◆ Task
Output each entry in full so that the result matches the data exactly.
---*---
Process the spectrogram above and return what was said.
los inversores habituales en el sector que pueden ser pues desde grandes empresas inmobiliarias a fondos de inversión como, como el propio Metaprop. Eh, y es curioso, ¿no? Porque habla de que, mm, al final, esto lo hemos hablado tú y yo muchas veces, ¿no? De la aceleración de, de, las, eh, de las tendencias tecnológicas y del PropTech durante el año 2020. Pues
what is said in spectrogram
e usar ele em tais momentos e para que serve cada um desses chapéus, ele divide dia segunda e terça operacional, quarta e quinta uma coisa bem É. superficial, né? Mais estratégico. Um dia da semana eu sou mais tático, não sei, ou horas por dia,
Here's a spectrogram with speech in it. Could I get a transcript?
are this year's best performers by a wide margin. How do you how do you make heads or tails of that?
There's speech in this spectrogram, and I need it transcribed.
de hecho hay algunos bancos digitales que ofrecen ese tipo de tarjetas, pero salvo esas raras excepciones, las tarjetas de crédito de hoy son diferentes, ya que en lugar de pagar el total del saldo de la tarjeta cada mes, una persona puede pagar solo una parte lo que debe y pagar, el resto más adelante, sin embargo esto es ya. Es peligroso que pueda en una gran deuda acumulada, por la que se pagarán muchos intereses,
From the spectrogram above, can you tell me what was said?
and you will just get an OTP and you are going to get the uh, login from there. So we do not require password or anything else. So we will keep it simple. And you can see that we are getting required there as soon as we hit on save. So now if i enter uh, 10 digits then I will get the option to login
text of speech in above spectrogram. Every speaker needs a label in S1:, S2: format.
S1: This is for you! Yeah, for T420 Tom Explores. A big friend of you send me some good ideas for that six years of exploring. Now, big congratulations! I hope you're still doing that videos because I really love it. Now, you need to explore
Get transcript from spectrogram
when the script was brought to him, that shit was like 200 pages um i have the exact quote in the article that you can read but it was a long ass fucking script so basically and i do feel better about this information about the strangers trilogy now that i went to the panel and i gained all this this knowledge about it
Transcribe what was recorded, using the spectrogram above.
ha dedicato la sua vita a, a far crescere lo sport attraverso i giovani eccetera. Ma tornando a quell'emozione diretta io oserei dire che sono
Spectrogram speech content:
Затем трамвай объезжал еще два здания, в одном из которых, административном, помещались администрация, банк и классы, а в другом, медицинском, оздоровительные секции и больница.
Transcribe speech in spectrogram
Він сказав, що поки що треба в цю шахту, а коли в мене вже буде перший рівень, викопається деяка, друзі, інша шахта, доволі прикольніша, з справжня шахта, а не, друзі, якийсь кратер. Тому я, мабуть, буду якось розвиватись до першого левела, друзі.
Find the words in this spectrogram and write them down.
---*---
◆ Exercise result
Process the spectrogram above and return what was said.
los inversores habituales en el sector que pueden ser pues desde grandes empresas inmobiliarias a fondos de inversión como, como el propio Metaprop. Eh, y es curioso, ¿no? Porque habla de que, mm, al final, esto lo hemos hablado tú y yo muchas veces, ¿no? De la aceleración de, de, las, eh, de las tendencias tecnológicas y del PropTech durante el año 2020. Pues
what is said in spectrogram
e usar ele em tais momentos e para que serve cada um desses chapéus, ele divide dia segunda e terça operacional, quarta e quinta uma coisa bem É. superficial, né? Mais estratégico. Um dia da semana eu sou mais tático, não sei, ou horas por dia,
Here's a spectrogram with speech in it. Could I get a transcript?
are this year's best performers by a wide margin. How do you how do you make heads or tails of that?
There's speech in this spectrogram, and I need it transcribed.
de hecho hay algunos bancos digitales que ofrecen ese tipo de tarjetas, pero salvo esas raras excepciones, las tarjetas de crédito de hoy son diferentes, ya que en lugar de pagar el total del saldo de la tarjeta cada mes, una persona puede pagar solo una parte lo que debe y pagar, el resto más adelante, sin embargo esto es ya. Es peligroso que pueda en una gran deuda acumulada, por la que se pagarán muchos intereses,
From the spectrogram above, can you tell me what was said?
and you will just get an OTP and you are going to get the uh, login from there. So we do not require password or anything else. So we will keep it simple. And you can see that we are getting required there as soon as we hit on save. So now if i enter uh, 10 digits then I will get the option to login
text of speech in above spectrogram. Every speaker needs a label in S1:, S2: format.
S1: This is for you! Yeah, for T420 Tom Explores. A big friend of you send me some good ideas for that six years of exploring. Now, big congratulations! I hope you're still doing that videos because I really love it. Now, you need to explore
Get transcript from spectrogram
when the script was brought to him, that shit was like 200 pages um i have the exact quote in the article that you can read but it was a long ass fucking script so basically and i do feel better about this information about the strangers trilogy now that i went to the panel and i gained all this this knowledge about it
Transcribe what was recorded, using the spectrogram above.
ha dedicato la sua vita a, a far crescere lo sport attraverso i giovani eccetera. Ma tornando a quell'emozione diretta io oserei dire che sono
Spectrogram speech content:
Затем трамвай объезжал еще два здания, в одном из которых, административном, помещались администрация, банк и классы, а в другом, медицинском, оздоровительные секции и больница.
Transcribe speech in spectrogram
Він сказав, що поки що треба в цю шахту, а коли в мене вже буде перший рівень, викопається деяка, друзі, інша шахта, доволі прикольніша, з справжня шахта, а не, друзі, якийсь кратер. Тому я, мабуть, буду якось розвиватись до першого левела, друзі.
Find the words in this spectrogram and write them down.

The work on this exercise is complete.